Shortly after, Mr. James McGinty, who helped in the preservation and restoration of no. 6398 some 27 years before, reached out to Mr. Pagan. After talking and planning for almost two months, they, along with a group of people, travelled from New York City to Kingston on Saturday, September 27th, 2014 to help restore 6398. They would meet with the museum staff - Ms. Nancy Riseley, then our museum President, Mr. Evan Jennings, then our Vice President, and Mr. Erik Garces and Mr. Harold Greenblatt, two gentlemen who also had a hand in preserving and restoring 6398. Mr. McGinty, Mr. Garces, and Mr. Greenblatt were once part of the Car Preservation and Restoration Group, who saved 6398 for preservation in 1987.
This newly formed group would meet up once a month to work on the car. Soon, their attention would quickly shift from our R16 subway car to other cars in the collection. And then, towards the museum grounds. The group brainstormed ideas, undid some wrongs, looked into unique ways to bring in revenue, and try things not dared by previous staff, nor by other similar museums in the Northeast. They would soon take advantage of the surrounding waterfront district and fully intergrate the museum into the community, something the museum struggled with for years. By the end of 2015, the museum was starting to grow, undergoing a rebirth of sorts as the community and travelers began to take notice. In December of that year, the museum acquired very significant pieces of history - one of the commuter cars that survived the collapse of the World Trade Center, a Port Authority Trans Hudson PA-1 car, no. 143, along with a number of September 11th artifacts.
The museum continued to florish over the next two years, undergoing many firsts: night runs along our mainline. Taking part in community events along the waterfront. Our very first Members Day. Movement of trolleys, transit and railroad equipment that had not moved in years. A Whitcomb diesel locomotive came to life after years of inactivity. The installation of signals along our track. The acquisition of a new generator. The long awaited restoration of some of our cars, including the revival and return to service of our car no. 120. Our volunteers and staff then took a vow: "Leave Our Museum Better Than We Found It".
Today, the museum runs under a highly effective Board of Trustees and a very dedicated group of volunteers. Mr. Erik Garces currently serves as our museum President, while Mr. Allen Hughes and Mr. William (Bill) Wexler serve as our Vice Presidents. Our Board and Officers oversee operations such as site improvement, social media outreach, and event organization. Our volunteers take part in the restoration of our trolleys and transit cars in our collection. Mr. Wexler also serves as our Master Mechanic and works closely with Mr. Harold Greenblatt, our Chief Mechanical Officer.

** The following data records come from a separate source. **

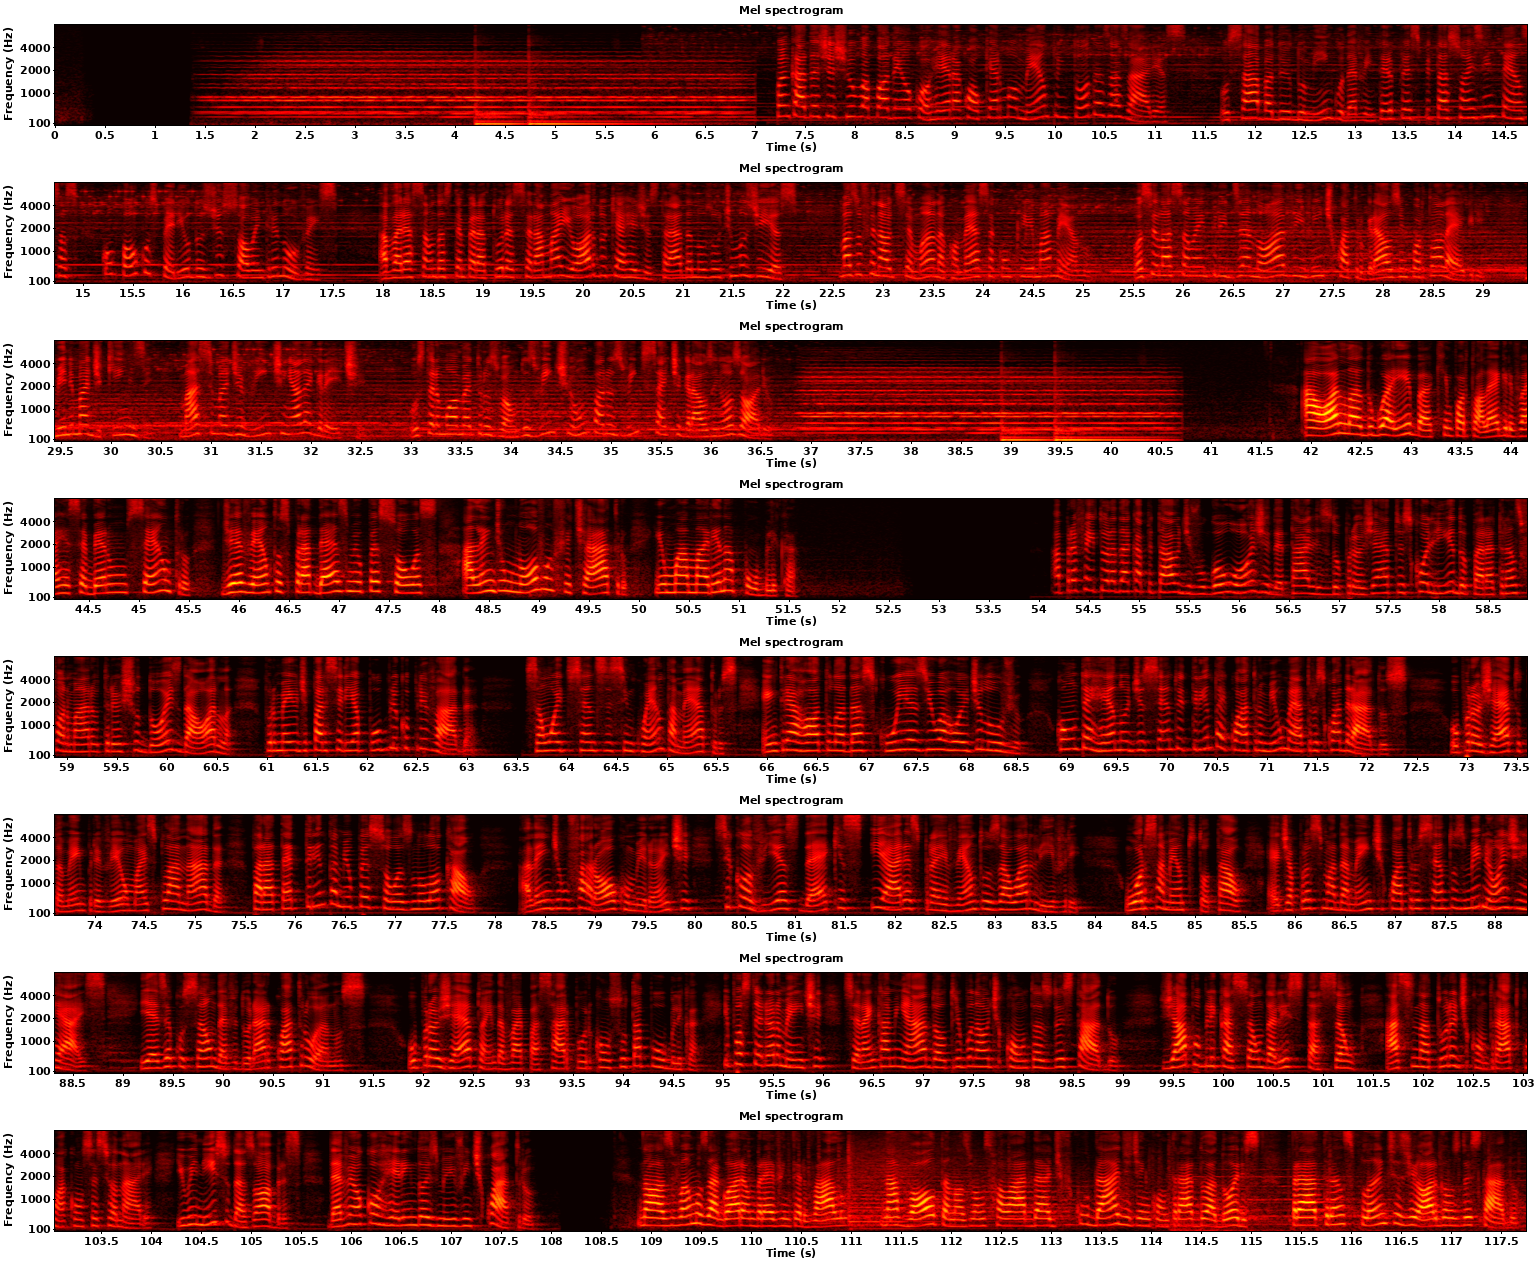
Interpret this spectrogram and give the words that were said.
Pancadas de chuva podem ocorrer a qualquer momento em todas as áreas. O sábado e o domingo devem ter precipitações intensas, com poucos períodos de sol entre nuvens. A variação das temperaturas será maior do que a registrada nos últimos dias, mas o final de semana começa com clima ameno. Oscilação entre 19 e 24 graus em Porto Alegre, mínima de 15, máxima de 20 em Alegrete. Os termômetros vão dos 21 para os 27 graus em Osório. A Orla do Guaíba, aqui em Porto Alegre, vai receber um centro de eventos para 10 mil pessoas, além de um novo anfiteatro e uma marina pública. A Prefeitura da capital divulgou hoje detalhes do projeto escolhido para transformar o trecho 2 da Orla por meio de parceria público-privada. São 850 metros entre a rótula das Cuias e o Arroio Dilúvio, com um terreno de 134 mil metros quadrados. O projeto também prevê uma esplanada para até 30 mil pessoas no local, além de um farol com mirante, ciclovias, decks e áreas para eventos ao ar livre. O orçamento total é de aproximadamente 400 milhões de reais e a execução deve durar quatro anos. O projeto ainda vai passar por consulta pública e, posteriormente, será encaminhado ao Tribunal de Contas do Estado. Já a publicação da licitação, a assinatura de contrato com a concessionária e o início das obras devem ocorrer em 2024. Nós vamos agora a um breve intervalo. Na volta, nós vamos falar da dificuldade de encontrar doadores para transplantes de órgãos do Estado.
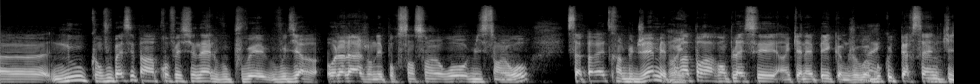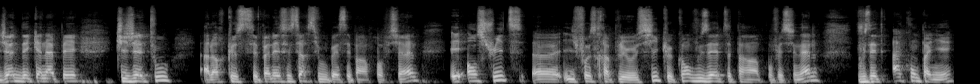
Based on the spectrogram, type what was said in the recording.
Euh, nous, quand vous passez par un professionnel, vous pouvez vous dire, oh là là, j'en ai pour 500 euros, 800 euros. Ça paraît être un budget, mais par Oui. rapport à remplacer un canapé, comme je vois Ouais. beaucoup de personnes qui jettent des canapés, qui jettent tout, alors que c'est pas nécessaire si vous passez par un professionnel. Et ensuite, euh, il faut se rappeler aussi que quand vous êtes par un professionnel, vous êtes accompagné.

We continue to strive to maintain our mission, finding ways to improve our museum inside and out. We will continue to grow and leave this museum better than we found it.